What can we learn from Gregory? You may well never find yourself in charge of a church, located near the Tiber River, wherein the members of that church are inundated by plague and famine, but you are in charge of your life. Let us look again at your lot. You do not, often, get to decide where you go but you do get to decide if you will cooperate with rightful authority or if you will be troublesome. You may not, usually, get to decide what clothes you will wear to school but you can decide if you will comply with the rules or if you will be bothersome and contrary. My point is that you typically have more control over your life than you might suspect.

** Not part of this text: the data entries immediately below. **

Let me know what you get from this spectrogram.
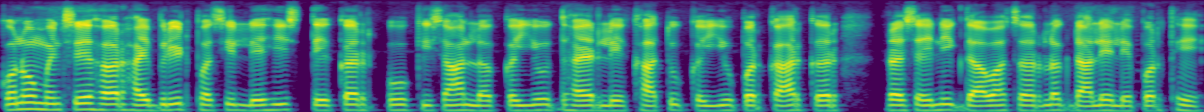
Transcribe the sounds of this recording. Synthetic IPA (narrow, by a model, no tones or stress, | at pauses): koːnomənseɦəɾɦaːɪbɾiɖpʰəsilːeːɦist̪eːkəɾokɪsaːnləkːəjjod̪ʱajɾlekʰaːt̪ukːəjopəɾkaːɾkəɾ | ɾəsəjnikd̪aːʋasəɾləkɖaːlelepəɾt̪ʰeː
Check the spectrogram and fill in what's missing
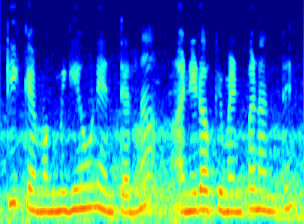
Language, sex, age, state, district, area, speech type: Marathi, female, 18-30, Maharashtra, Satara, rural, spontaneous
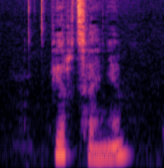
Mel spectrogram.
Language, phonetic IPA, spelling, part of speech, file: Polish, [vʲjɛrˈt͡sɛ̃ɲɛ], wiercenie, noun, LL-Q809 (pol)-wiercenie.wav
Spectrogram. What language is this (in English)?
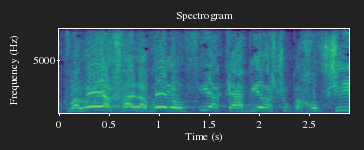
Hebrew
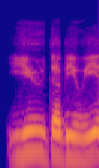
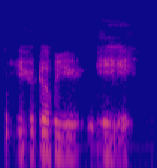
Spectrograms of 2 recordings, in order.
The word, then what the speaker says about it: Uwe: U W E. – Um, U. – The V might be pronounced as, or the, the W might be pronounced as a V.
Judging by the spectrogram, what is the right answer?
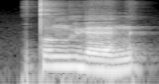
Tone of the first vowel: high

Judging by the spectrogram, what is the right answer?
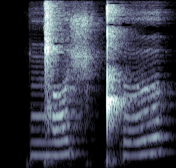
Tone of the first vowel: rising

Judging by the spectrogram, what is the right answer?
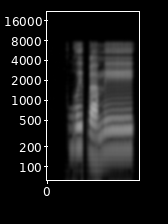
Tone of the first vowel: high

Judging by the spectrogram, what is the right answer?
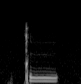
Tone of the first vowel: high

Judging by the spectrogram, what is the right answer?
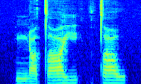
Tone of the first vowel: low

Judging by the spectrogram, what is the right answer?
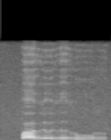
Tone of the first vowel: falling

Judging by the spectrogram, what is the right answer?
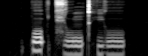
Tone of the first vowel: high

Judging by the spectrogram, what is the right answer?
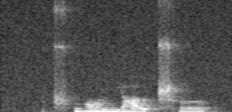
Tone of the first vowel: falling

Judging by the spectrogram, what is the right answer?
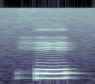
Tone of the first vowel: high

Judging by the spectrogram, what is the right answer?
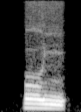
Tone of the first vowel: low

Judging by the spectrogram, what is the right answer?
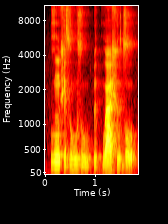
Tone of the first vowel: high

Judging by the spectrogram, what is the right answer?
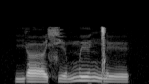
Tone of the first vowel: low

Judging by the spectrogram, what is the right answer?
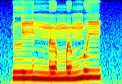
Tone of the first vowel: low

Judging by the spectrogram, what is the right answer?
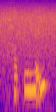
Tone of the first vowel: low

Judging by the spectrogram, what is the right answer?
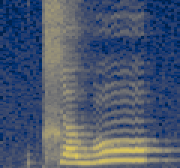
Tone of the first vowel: low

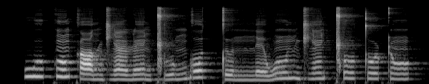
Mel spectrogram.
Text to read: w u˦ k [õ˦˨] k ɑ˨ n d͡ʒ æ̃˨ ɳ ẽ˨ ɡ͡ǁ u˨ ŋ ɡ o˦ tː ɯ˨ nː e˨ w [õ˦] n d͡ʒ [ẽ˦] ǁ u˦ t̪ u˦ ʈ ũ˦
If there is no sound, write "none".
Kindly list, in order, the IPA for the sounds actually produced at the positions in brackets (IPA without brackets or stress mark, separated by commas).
õ˦, ũ˦, ẽ˦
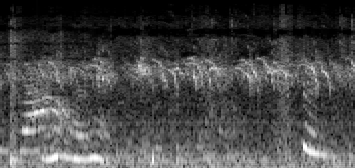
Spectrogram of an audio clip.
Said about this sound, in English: So we're gonna check out these chicks and see what we got.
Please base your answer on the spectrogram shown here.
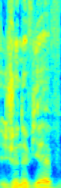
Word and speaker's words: Jenevieve: Je répète, Geneviève, ça s'écrit avec un J, donc J E N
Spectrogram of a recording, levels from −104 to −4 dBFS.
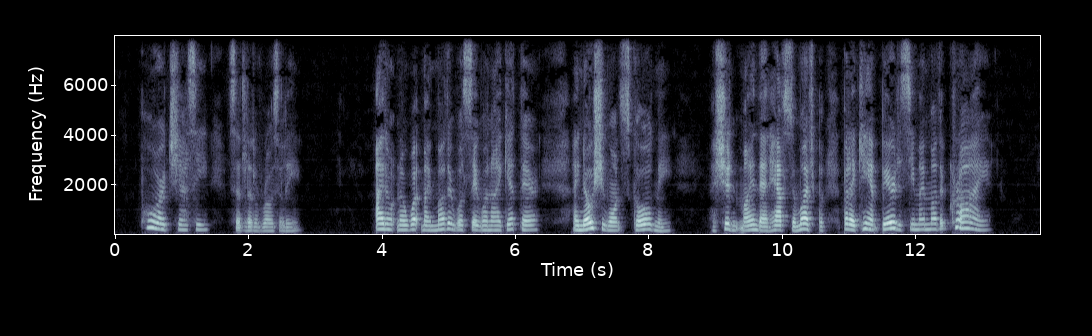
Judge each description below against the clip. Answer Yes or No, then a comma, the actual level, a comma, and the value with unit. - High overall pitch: Yes, high, 195 Hz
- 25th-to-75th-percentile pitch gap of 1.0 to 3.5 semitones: Yes, average, 2.9 semitones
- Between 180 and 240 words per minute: No, average, 170 wpm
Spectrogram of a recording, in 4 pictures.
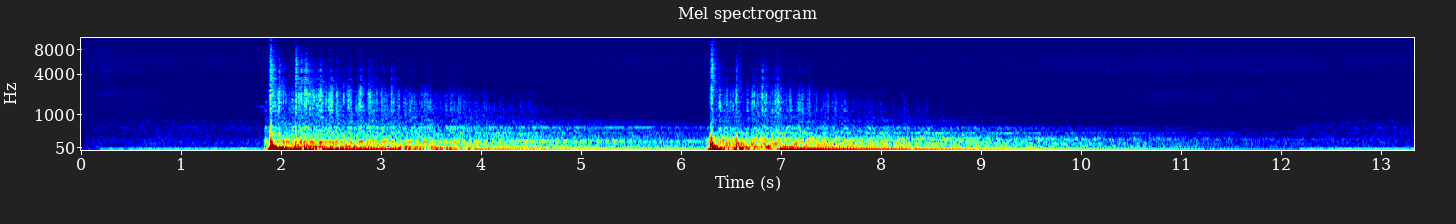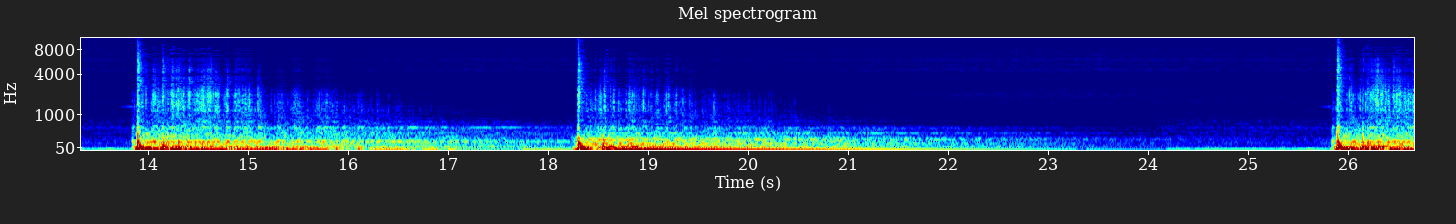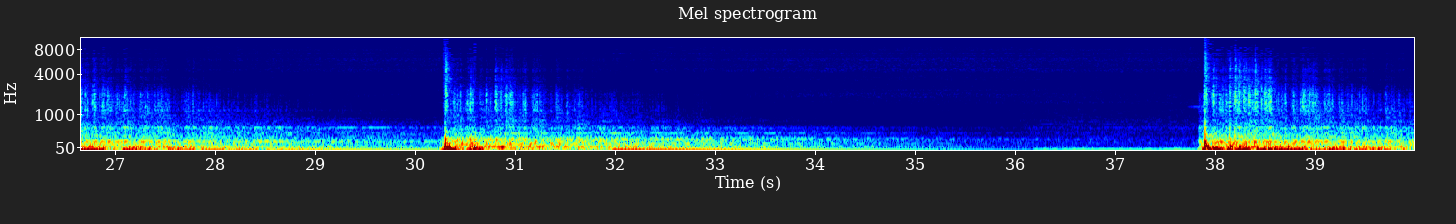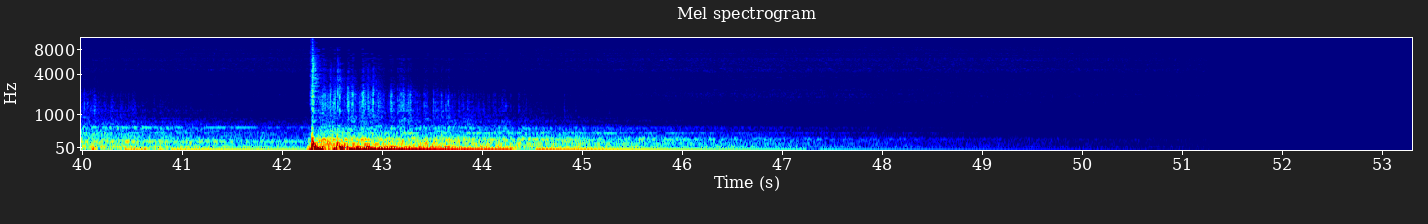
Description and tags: A percussive sound effect created using a Samson USB Studio microphone, an empty cardboard wrapping paper roll, and Mixcraft 5.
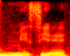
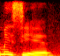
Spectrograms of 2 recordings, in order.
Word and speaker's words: Messier: e m43 bom o m significa messier pronunciado messier e não messier Charles messier para ser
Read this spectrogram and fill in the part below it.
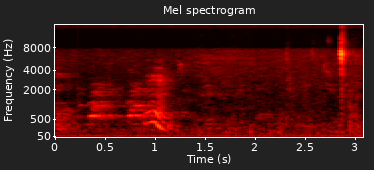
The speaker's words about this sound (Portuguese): deixa os cachorros latir.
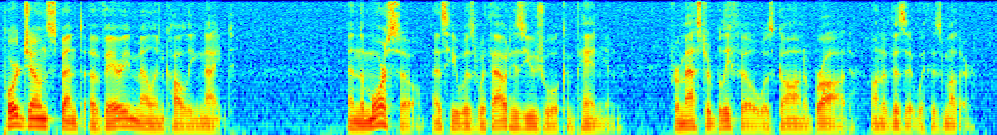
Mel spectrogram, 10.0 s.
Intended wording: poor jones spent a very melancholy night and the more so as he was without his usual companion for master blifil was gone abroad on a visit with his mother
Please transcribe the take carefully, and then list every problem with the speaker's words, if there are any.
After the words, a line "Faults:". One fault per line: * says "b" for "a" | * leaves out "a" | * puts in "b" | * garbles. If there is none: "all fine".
poor jones spent a very melancholy night and the more so as he was without his usual companion for master blifil was gone abroad on a visit with his mother
Faults:
all fine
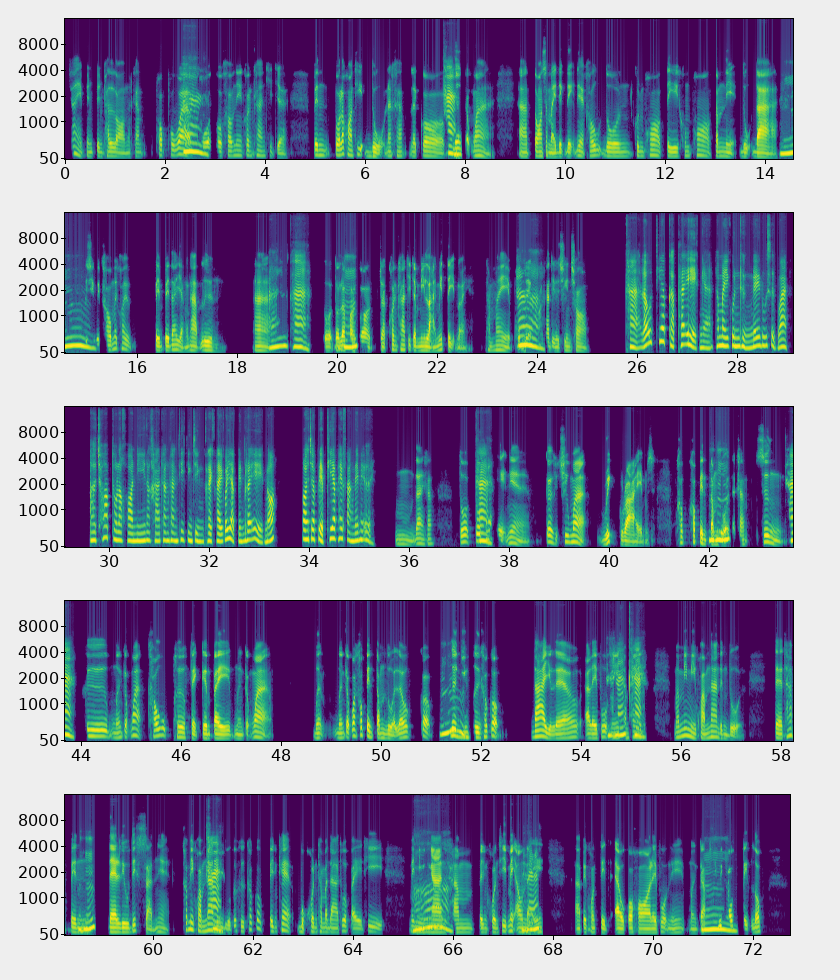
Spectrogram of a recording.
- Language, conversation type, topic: Thai, podcast, มีตัวละครตัวไหนที่คุณใช้เป็นแรงบันดาลใจบ้าง เล่าให้ฟังได้ไหม?
- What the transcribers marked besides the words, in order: other background noise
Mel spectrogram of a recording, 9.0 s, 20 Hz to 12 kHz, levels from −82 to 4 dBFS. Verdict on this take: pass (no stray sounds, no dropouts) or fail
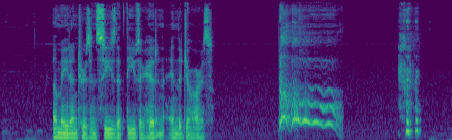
fail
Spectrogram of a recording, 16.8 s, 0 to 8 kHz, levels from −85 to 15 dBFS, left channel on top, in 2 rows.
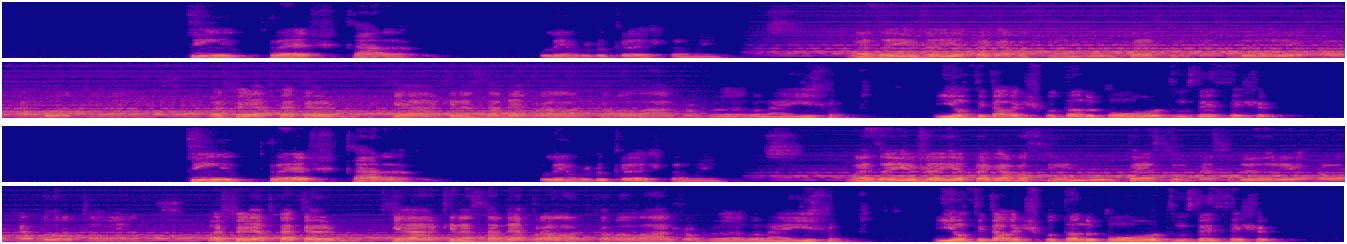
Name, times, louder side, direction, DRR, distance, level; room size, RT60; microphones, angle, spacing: voice 1, 1.2-2.5 3.4-4.5 4.8-4.9 5.3-9.3 9.7-13.5 14.2-16.3, right 2 dB, 35° right, 3 dB, 0.6 m, -23 dB
sound 1, 4.7-12.9, left 2 dB, 50° left, 0.5 m, -30 dB
3.8 x 2.7 x 4.0 m, 0.24 s
head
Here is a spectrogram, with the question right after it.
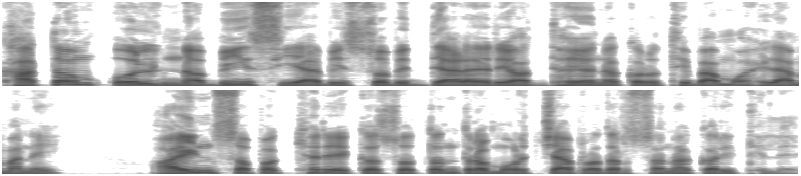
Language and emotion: Odia, neutral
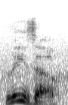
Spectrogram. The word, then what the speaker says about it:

You control the grades you make by how often and how well you study. You control how people treat you by making it clear to those that do not treat you well that you will not tolerate such behavior. You control who your friends are by choosing those that help lift you up and moving away from those who you know are bad influences. You control whether or not you are a good person by doing the things you were made to do…Honor the Lord with all your heart and loving your neighbor as yourself. You control the vast majority of your life and you need to begin exercising that control, because in a short time you will be an adult and people will not be as understanding as your parents and teachers. When you are eventually released into the wild, will you be a person who reacts, backpedals, waits, scrambles to catch up? Or will you be a hard charger who advances, plans, works, succeeds and races ahead? Will you be reactive or proactive?
While preparing for this lecture I found a few verses from scripture that caught my eye. The three of these are from the KJV.
- Ecclesiastes 9:10 – Whatsoever thy hand findeth to do , do it with thy might, for there is no work, nor device, nor knowledge, nor wisdom, in the grave, wither thou goest.
Solomon, the author, is warning us very sternly that time is limited. Or as the song goes…there is not time to kill nor time to throw away.
- Romans 14:12 – So then every one of us shall give an account of himself to God.
Paul the Apostle reminds us, quite starkly, that we will be held accountable to what we do with our lives.
- Colossians 3:17 – And whatsoever ye do in word or deed, do all in the name of the Lord Jesus, giving thanks to God and the Father by him.
Again the Apostle Paul urges us to be mindful of our duty to use our talents and abilities for Kingdom work.
Taken together, we are told, quite clearly, that your time here on earth is limited. What will you do with your time? Will you react to the world, or will you make the world react to you?